5: Avoid eating late at night. Your body will work to digest and absorb the nutrients so it can take longer to fall asleep.
Your brain begins to produce rapid, rhythmic brain waves called sleep spindles in stage 2. These waves stop your eye movement, body temperature decreases and your heart rate begins to slow. This is a comforting stage of sleep; where you won’t wake up from the slightest of noise, but also it won’t take a bullhorn to get you out of bed either. Those (weird) friends of yours who claim to never have dreams most likely sleep in stage 2 most of the night. Stage 2 transitionally lasts about 20 minutes; however you drift between stages throughout the night so some get caught in different stages longer than others.
Stage 3 Welcome to everyone’s favorite stage, the “sleeping like a log” stage. Stage 3 is when the brain completely turns your body into a rest machine by using deep, slow waves (delta waves). You become less responsive in this stage to noises or feeling, so someone could be hitting you with a pillow and you wouldn’t respond until the beat down is near completion. Babies and kids drift blissfully into stage 3, while it takes much longer for adults to be completely lights out. The very embarrassing bed-wetting or the freaky sleepwalking actions are most likely to occur at the end of this stage. Deep sleep is extremely important to your health. While you are in Stage 3 deep sleep, your body is working hard to repair/restore muscles and tissues with hormones that stimulate growth. It’s also believed that your immune system is repaired while you sleep. If you’re not getting the correct amount of sleep, not only will you feel groggy during the day, but you may be more susceptible to illness as well.
Exercise is extremely beneficial to a healthy lifestyle, and it is also a factor in how quickly you fall asleep. Many people believe that a good workout right before bed will put them to sleep right away. SPOILER ALERT: it actually has the opposite effect. When you work out your body temperature rises a couple degrees, however, when you are asleep your body temperature decreases. If you work out right before bed, your body has to work a little harder to bring the core temp down to a comfortable degree where it can relax and get to sleep. The best time to exercise is in the afternoon or early evening. After you get your workout in, your body has 3-5 hours to drop in temp (which is natural after working out). Once you are ready for bed, your body has decreased in temp and you will drift into some good sleep much quicker. Cardio is the preferred workout to do (to help you sleep faster) because it gets the heart pumping. Whether it’s walking the dog, going for a swim or running, make sure it’s routine so it help regulate sleeping patterns.
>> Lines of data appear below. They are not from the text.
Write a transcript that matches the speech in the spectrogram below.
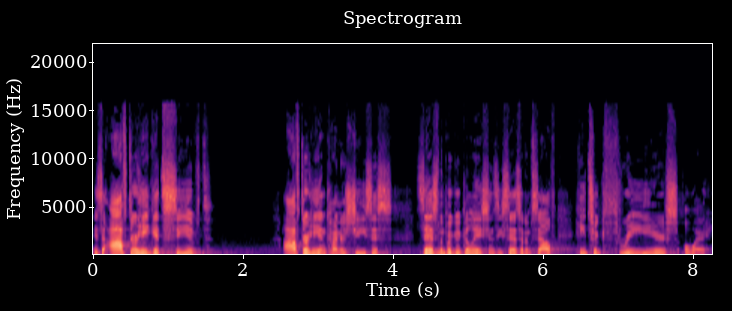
is after he gets saved, after he encounters Jesus, it says in the book of Galatians, he says it himself, he took three years away.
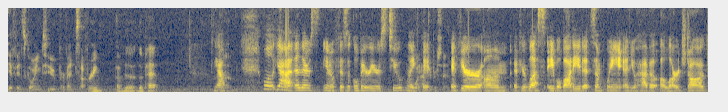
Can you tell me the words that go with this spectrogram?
if it's going to prevent suffering of the, the pet. Yeah. Um, Well, yeah, and there's you know physical barriers too. Like 100%. if you're um, if you're less able-bodied at some point and you have a, a large dog,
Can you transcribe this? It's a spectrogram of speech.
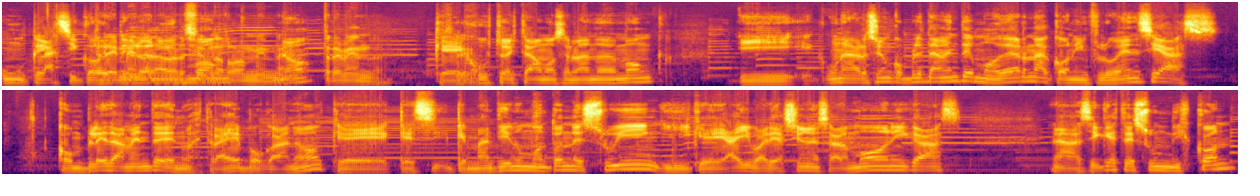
un clásico de Thelonious Monk, ¿no? Tremenda que justo hoy estábamos hablando de Monk, y una versión completamente moderna con influencias completamente de nuestra época, ¿no? Que, que, mantiene un montón de swing y que hay variaciones armónicas. Nada, así que este es un discón.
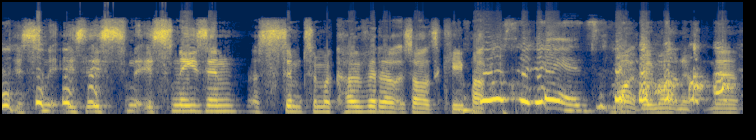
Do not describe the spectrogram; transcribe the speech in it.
Is, sne- is, is, is sneezing a symptom of COVID? It's hard to keep Of up. course it is. Might be, mightn't it? Yeah.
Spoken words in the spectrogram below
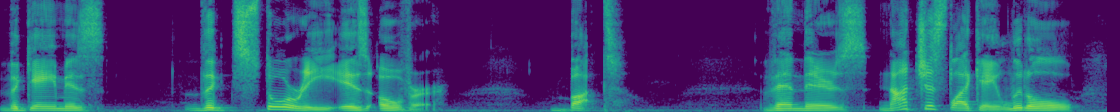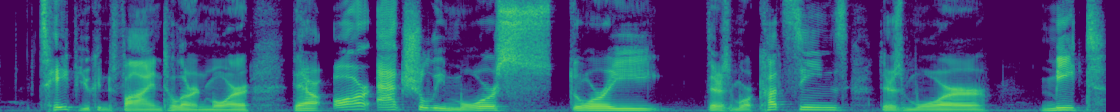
the game is the story is over. But then there's not just like a little tape you can find to learn more. There are actually more story, there's more cutscenes, there's more meat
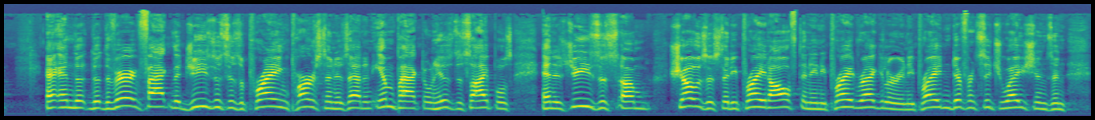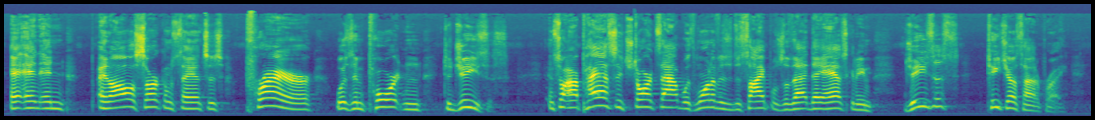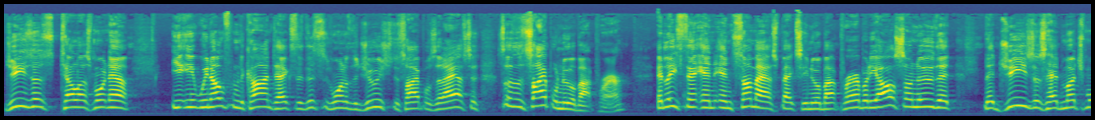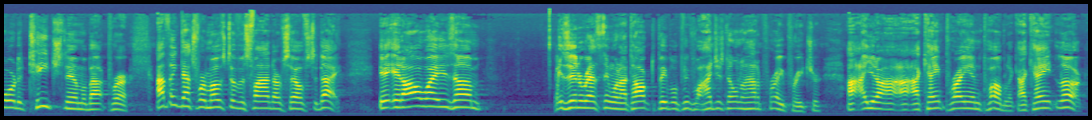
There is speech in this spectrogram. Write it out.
And the, the, the, very fact that Jesus is a praying person has had an impact on his disciples. And as Jesus um, shows us that he prayed often and he prayed regular and he prayed in different situations and, and, and in all circumstances, prayer was important to Jesus. And so our passage starts out with one of his disciples of that day asking him, Jesus, teach us how to pray. Jesus, tell us more. Now, we know from the context that this is one of the Jewish disciples that asked it. So the disciple knew about prayer. At least in, in some aspects, he knew about prayer, but he also knew that, that Jesus had much more to teach them about prayer. I think that's where most of us find ourselves today. It, it always, um, it's interesting when I talk to people. People, I just don't know how to pray, preacher. I, you know, I, I can't pray in public. I can't look.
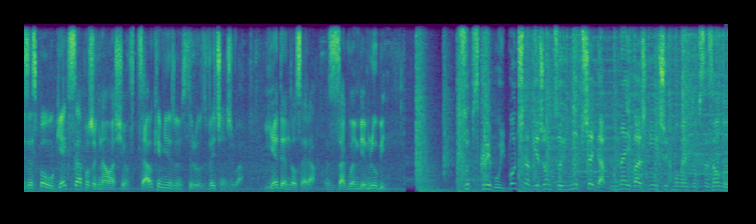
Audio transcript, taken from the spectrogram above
zespołu Gieksa. Pożegnała się w całkiem niezłym stylu, zwyciężyła 1 do 0 z Zagłębiem Lubin. Subskrybuj, bądź na bieżąco i nie przegap najważniejszych momentów sezonu.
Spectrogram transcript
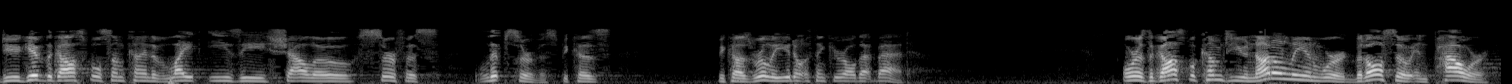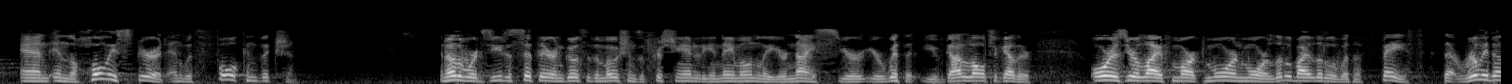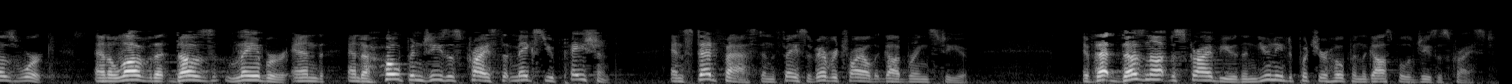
Do you give the gospel some kind of light, easy, shallow, surface lip service because, because really you don't think you're all that bad? Or has the gospel come to you not only in word, but also in power and in the Holy Spirit and with full conviction? In other words, you just sit there and go through the motions of Christianity in name only? You're nice, you're, you're with it, you've got it all together. Or is your life marked more and more, little by little, with a faith that really does work, and a love that does labor, and, and a hope in Jesus Christ that makes you patient and steadfast in the face of every trial that God brings to you. If that does not describe you, then you need to put your hope in the gospel of Jesus Christ.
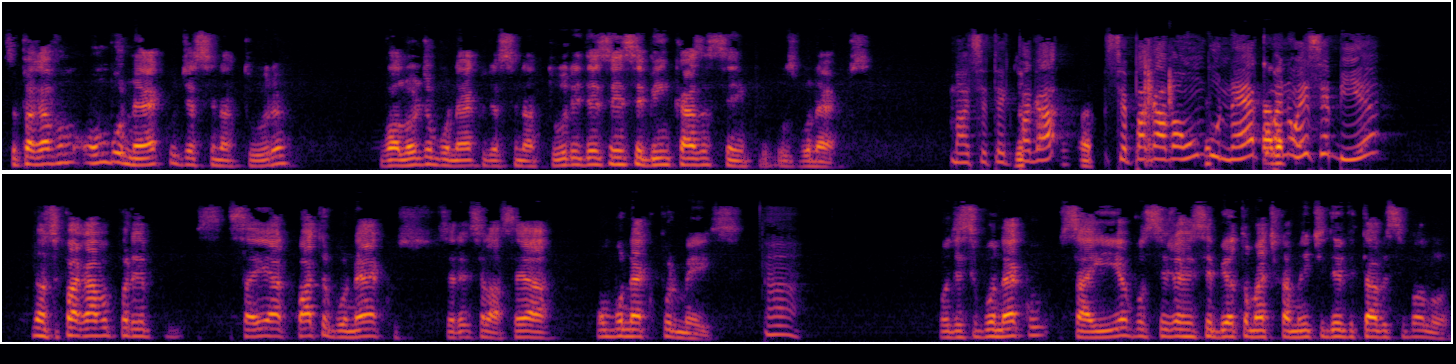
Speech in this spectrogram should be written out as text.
Você pagava um boneco de assinatura, o valor de um boneco de assinatura, e daí você recebia em casa sempre os bonecos. Mas você tem que pagar. Você pagava um boneco, mas não recebia. Não, você pagava, por exemplo, saía quatro bonecos, sei lá, saía um boneco por mês. Ah. Quando esse boneco saía, você já recebia automaticamente e debitava esse valor.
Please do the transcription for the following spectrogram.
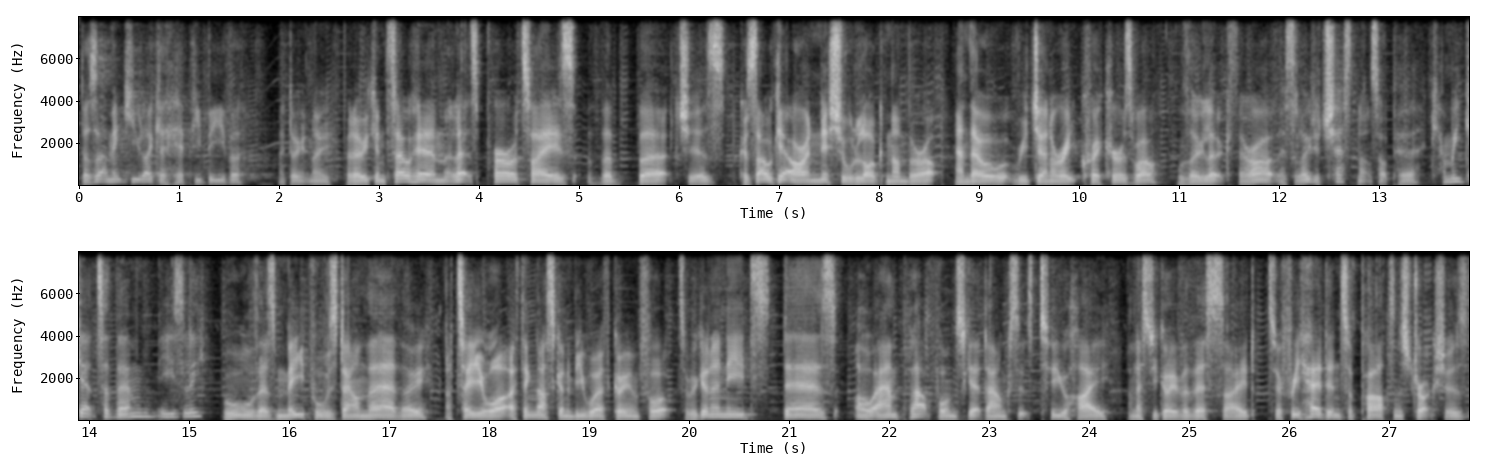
Does that make you like a hippie beaver? I don't know. But we can tell him, let's prioritize the birches because that will get our initial log number up and they'll regenerate quicker as well. Although look, there are there's a load of chestnuts up here. Can we get to them easily? Ooh, there's maples down there though. I'll tell you what, I think that's going to be worth going for. So we're going to need stairs. Oh, and platforms to get down because it's too high unless we go over this side. So if we head into paths and structures,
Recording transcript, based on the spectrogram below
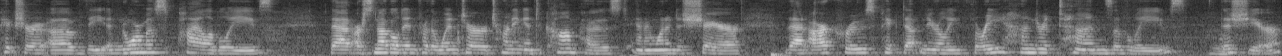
picture of the enormous pile of leaves that are snuggled in for the winter, turning into compost, and I wanted to share that our crews picked up nearly 300 tons of leaves this year.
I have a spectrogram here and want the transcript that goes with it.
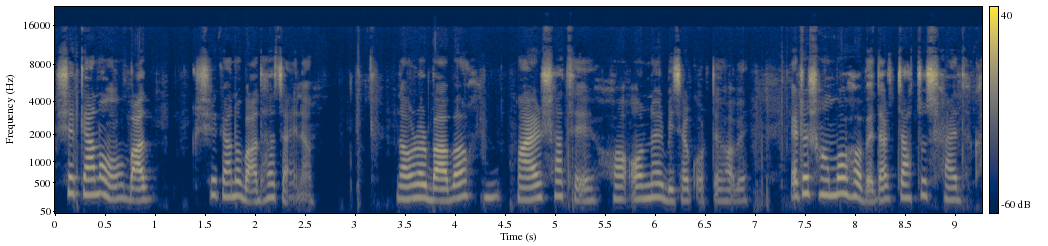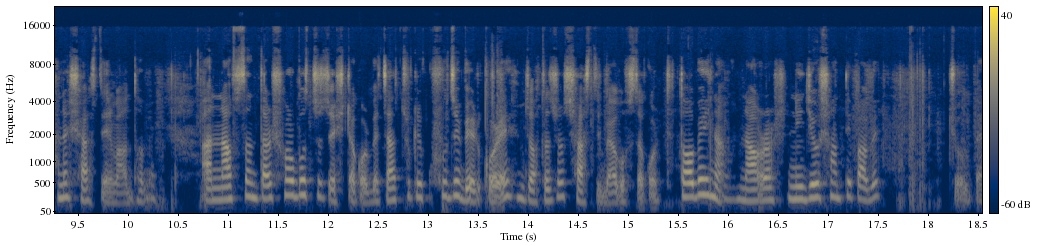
সে কেন বাদ সে কেন বাধা চায় না? নওরার বাবা মায়ের সাথে অন্যায়ের বিচার করতে হবে। এটা সম্ভব হবে তার চাচু শাহেদ খানের শাস্তির মাধ্যমে। আর নাফসান তার সর্বোচ্চ চেষ্টা করবে চাচুকে খুঁজে বের করে যথাযথ শাস্তির ব্যবস্থা করতে। তবেই না নাওরা নিজেও শান্তি পাবে, চলবে।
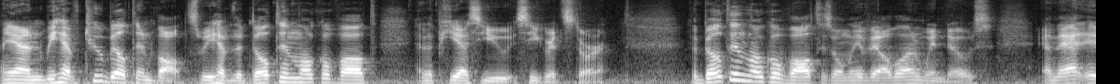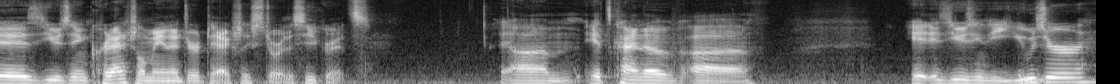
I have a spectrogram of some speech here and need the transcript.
And we have two built-in vaults. We have the built-in local vault and the PSU secret store. The built-in local vault is only available on Windows, and that is using Credential Manager to actually store the secrets. Um, it's kind of uh, it is using the user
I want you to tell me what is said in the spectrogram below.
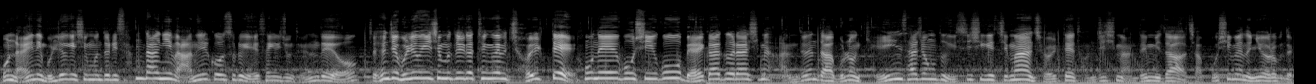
본 라인에 물려 계신 분들이 상당히 많을 것으로 예상이 좀 되는데요. 자, 현재 물려 계신 분들 같은 경우에는 절대 손해 보시고 매각을 하시면 안 된다. 물론 개인 사정도 있으시겠지만 절대 던지시면 안 됩니다. 자, 보시면은요, 여러분들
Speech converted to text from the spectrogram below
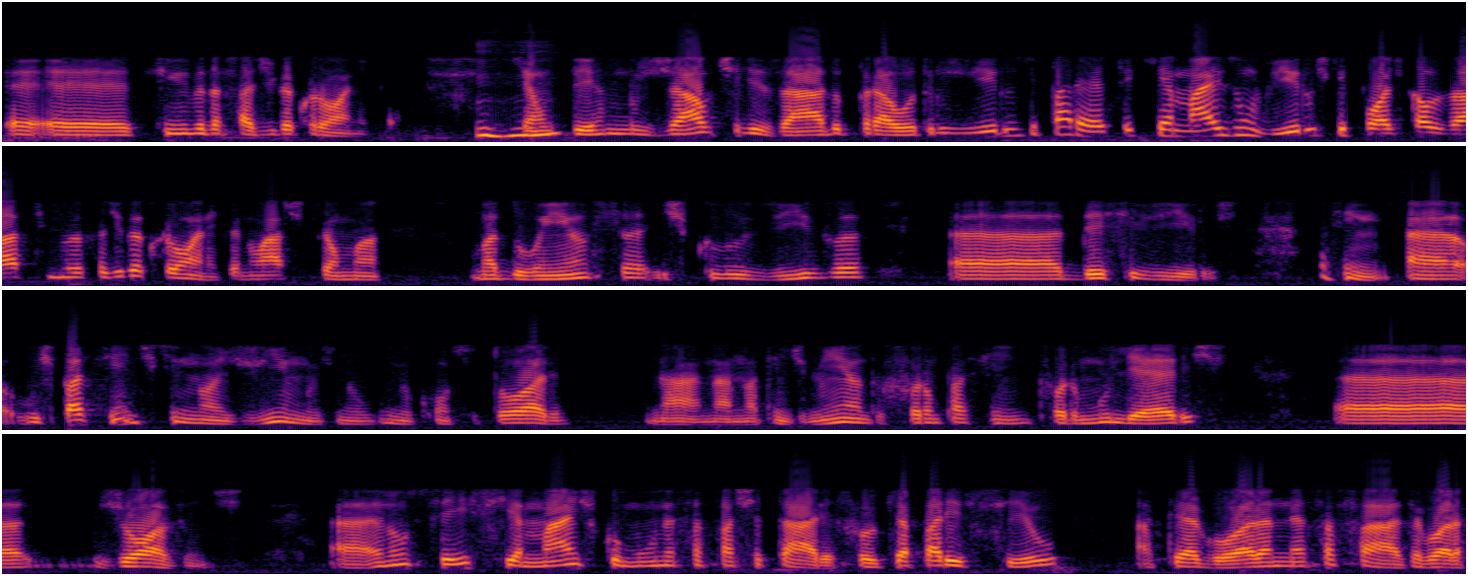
é, é, síndrome da fadiga crônica, uhum. que é um termo já utilizado para outros vírus e parece que é mais um vírus que pode causar síndrome da fadiga crônica. Não acho que é uma, uma doença exclusiva uh, desse vírus. Assim, uh, os pacientes que nós vimos no, no consultório, na, na, no atendimento, foram pacientes, foram mulheres uh, jovens. eu não sei se é mais comum nessa faixa etária. Foi o que apareceu até agora nessa fase. Agora,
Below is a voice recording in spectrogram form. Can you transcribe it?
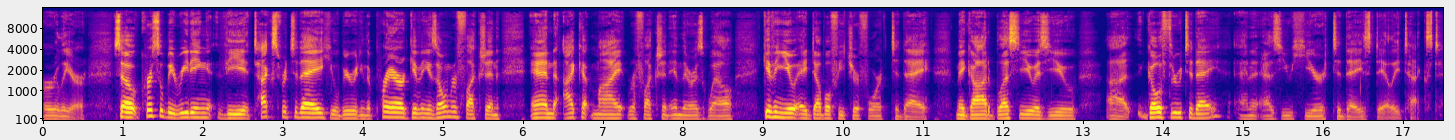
earlier. So, Chris will be reading the text for today. He will be reading the prayer, giving his own reflection, and I kept my reflection in there as well, giving you a double feature for today. May God bless you as you uh, go through today and as you hear today's daily text.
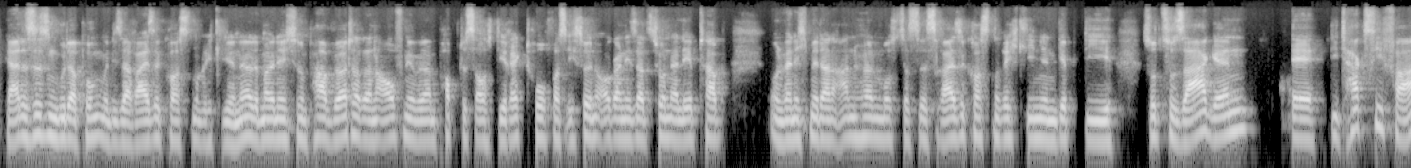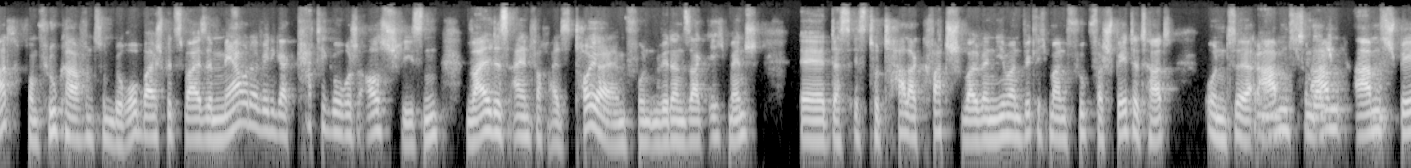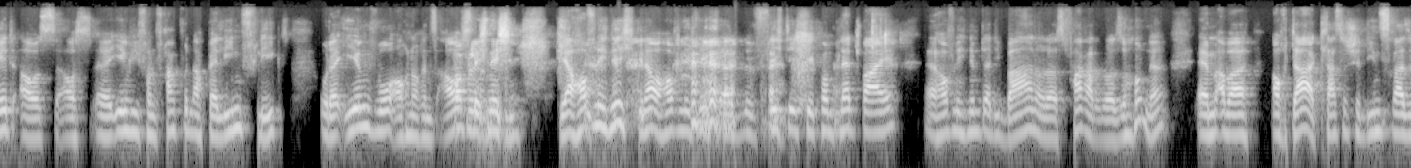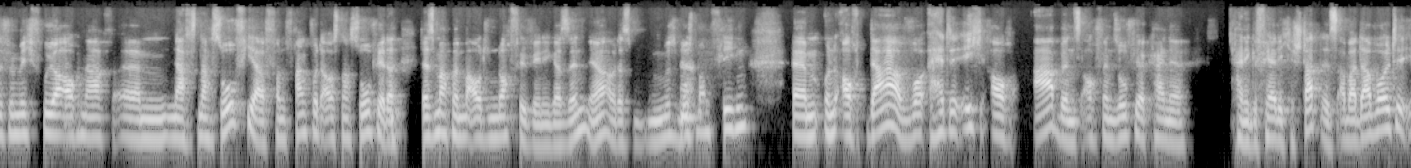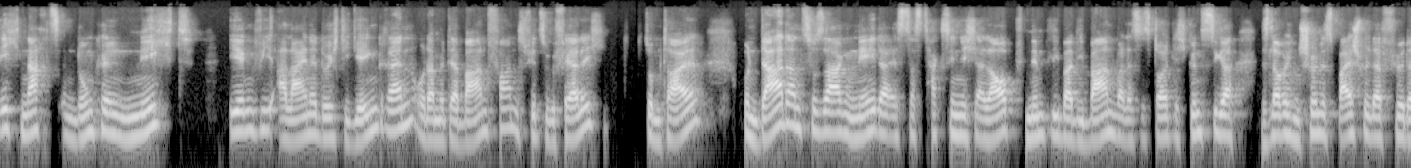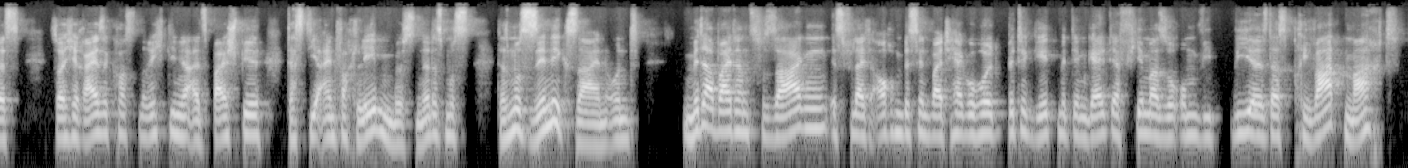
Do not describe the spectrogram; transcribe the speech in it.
Ja, das ist ein guter Punkt mit dieser Reisekostenrichtlinie. Ne? Wenn ich so ein paar Wörter dann aufnehme, dann poppt es auch direkt hoch, was ich so in der Organisation erlebt habe. Und wenn ich mir dann anhören muss, dass es Reisekostenrichtlinien gibt, die sozusagen äh, die Taxifahrt vom Flughafen zum Büro beispielsweise mehr oder weniger kategorisch ausschließen, weil das einfach als teuer empfunden wird, dann sage ich, Mensch, äh, das ist totaler Quatsch, weil wenn jemand wirklich mal einen Flug verspätet hat, und äh, genau, abends, abend, abends spät aus, aus äh, irgendwie von Frankfurt nach Berlin fliegt oder irgendwo auch noch ins Ausland. Hoffentlich nicht. Ja, hoffentlich nicht, genau, hoffentlich nicht. Da pflichte ich hier komplett bei. Äh, hoffentlich nimmt er die Bahn oder das Fahrrad oder so. Ne? Ähm, aber auch da, klassische Dienstreise für mich früher auch nach, ähm, nach, nach Sofia, von Frankfurt aus nach Sofia. Das, das, macht mit dem Auto noch viel weniger Sinn, ja, aber das muss, ja. muss man fliegen. Ähm, und auch da wo, hätte ich auch abends, auch wenn Sofia keine, keine gefährliche Stadt ist, aber da wollte ich nachts im Dunkeln nicht irgendwie alleine durch die Gegend rennen oder mit der Bahn fahren, das ist viel zu gefährlich zum Teil. Und da dann zu sagen, nee, da ist das Taxi nicht erlaubt, nimmt lieber die Bahn, weil es ist deutlich günstiger, ist, glaube ich, ein schönes Beispiel dafür, dass solche Reisekostenrichtlinien als Beispiel, dass die einfach leben müssen. Ne? Das, muss, das muss sinnig sein. Und Mitarbeitern zu sagen, ist vielleicht auch ein bisschen weit hergeholt, bitte geht mit dem Geld der Firma so um, wie, wie ihr das privat macht.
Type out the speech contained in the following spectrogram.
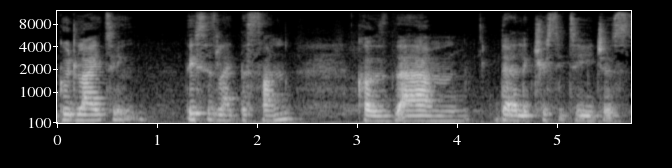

Stage 4 is the last stage of sleep, and it’s called REM sleep. REM stands for “rapid eye movement. This stage is where all the dreaming goes on. Your brain begins to work on hyper drive while your muscles become temporarily “paralyzed”. In the same way your body repairs and recovers in stage 3, your brain acts similarly in stage 4. All of your memories and experiences from the previous 24 hours are connected with past experiences, and the irrelevant info (ex. What you saw an old lady wearing) is forgotten. After REM sleep, your sleep cycle resets to stage 2, and progresses many more times throughout the night. REM sleep is brief the first time around, and gradually gets longer and longer after each cycle. Your last dream of the night is usually the longest, and can last up to an hour long! Overall, sleep is much more complex than you think. Each stage differs from one another, and you ultimately cycle through all 4 stages at least once a night. Everybody is different from one another, so we all can’t fall asleep to perfect patterns. There are little tricks here and there to ensure better sleep, but the biggest point is this: SLEEP IS ESSENTIAL!! As we age, we sleep less and receive fewer benefits from quality rest. Humans sleep for about 1/3 of their entire lives, so make sure you’re getting everything you can out of it. Sleep well folks.